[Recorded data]
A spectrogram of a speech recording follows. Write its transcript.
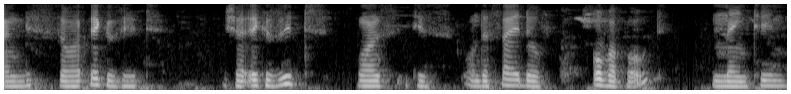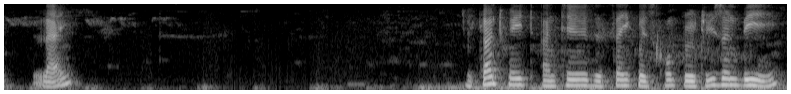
And this is our exit. We shall exit once it is on the side of overbought 19 line we can't wait until the cycle is complete. Reason being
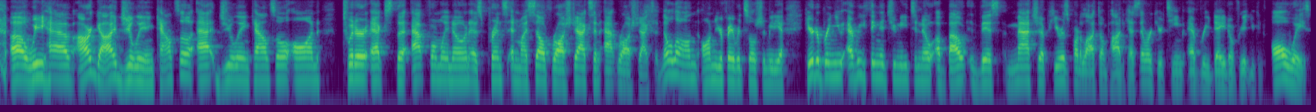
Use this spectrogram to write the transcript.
uh, we have our guy, Julian Council, at Julian Council on Twitter, X, the app formerly known as Prince, and myself, Ross Jackson, at Ross Jackson. Nola on, on your favorite social media, here to bring you everything that you need to know about this matchup here as part of Locked On Podcast Network, your team every day. Don't forget, you can always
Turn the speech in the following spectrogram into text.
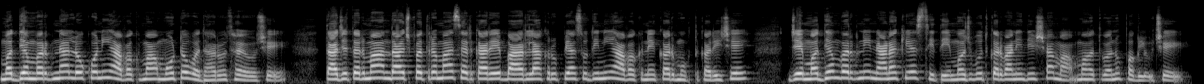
મધ્યમ વર્ગના લોકોની આવકમાં મોટો વધારો થયો છે. તાજેતરમાં અંદાજપત્રમાં સરકારે બાર લાખ રૂપિયા સુધીની આવકને કરમુક્ત કરી છે, જે મધ્યમ વર્ગની નાણાકીય સ્થિતિ મજબૂત કરવાની દિશામાં મહત્વનું પગલું છે.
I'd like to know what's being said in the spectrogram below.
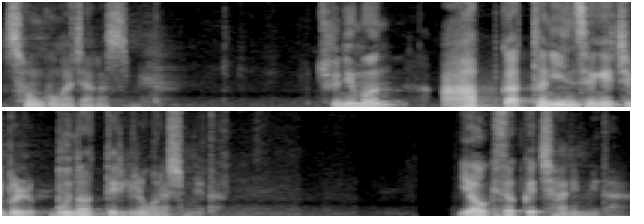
성공하지 않았습니다. 주님은 아합 같은 인생의 집을 무너뜨리기를 원하십니다. 여기서 끝이 아닙니다.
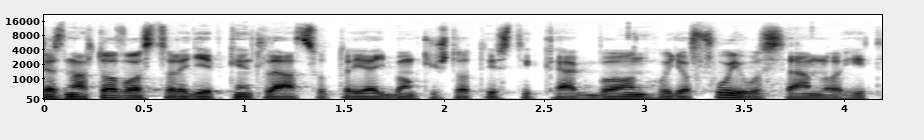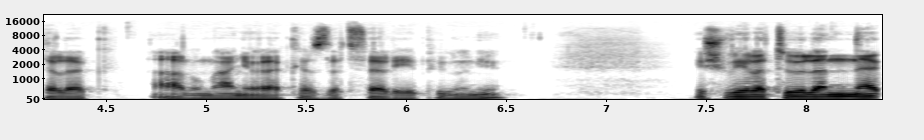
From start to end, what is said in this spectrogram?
és ez már tavasztal egyébként látszott a jegybanki statisztikákban, hogy a folyószámla hitelek állománya elkezdett felépülni, és véletően ne,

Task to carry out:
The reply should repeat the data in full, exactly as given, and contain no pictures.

Your response:
A spectrogram of a speech recording follows. Write its transcript.
And this is our exit. We shall exit once it is on the side of overbought 19 line we can't wait until the cycle is complete. Reason being
Use this spectrogram to write the transcript.
uh, we have our guy, Julian Council, at Julian Council on Twitter, X, the app formerly known as Prince, and myself, Ross Jackson, at Ross Jackson. Nola on, on your favorite social media, here to bring you everything that you need to know about this matchup here as part of Locked On Podcast Network, your team every day. Don't forget, you can always
Turn the speech in the following spectrogram into text.
મધ્યમ વર્ગના લોકોની આવકમાં મોટો વધારો થયો છે. તાજેતરમાં અંદાજપત્રમાં સરકારે બાર લાખ રૂપિયા સુધીની આવકને કરમુક્ત કરી છે, જે મધ્યમ વર્ગની નાણાકીય સ્થિતિ મજબૂત કરવાની દિશામાં મહત્વનું પગલું છે.
I'd like to know what's being said in the spectrogram below.
성공하지 않았습니다. 주님은 아합 같은 인생의 집을 무너뜨리기를 원하십니다. 여기서 끝이 아닙니다.
From start to end, what is said in this spectrogram?
és ez már tavasztal egyébként látszott a jegybanki statisztikákban, hogy a folyószámla hitelek állománya elkezdett felépülni, és véletően ne,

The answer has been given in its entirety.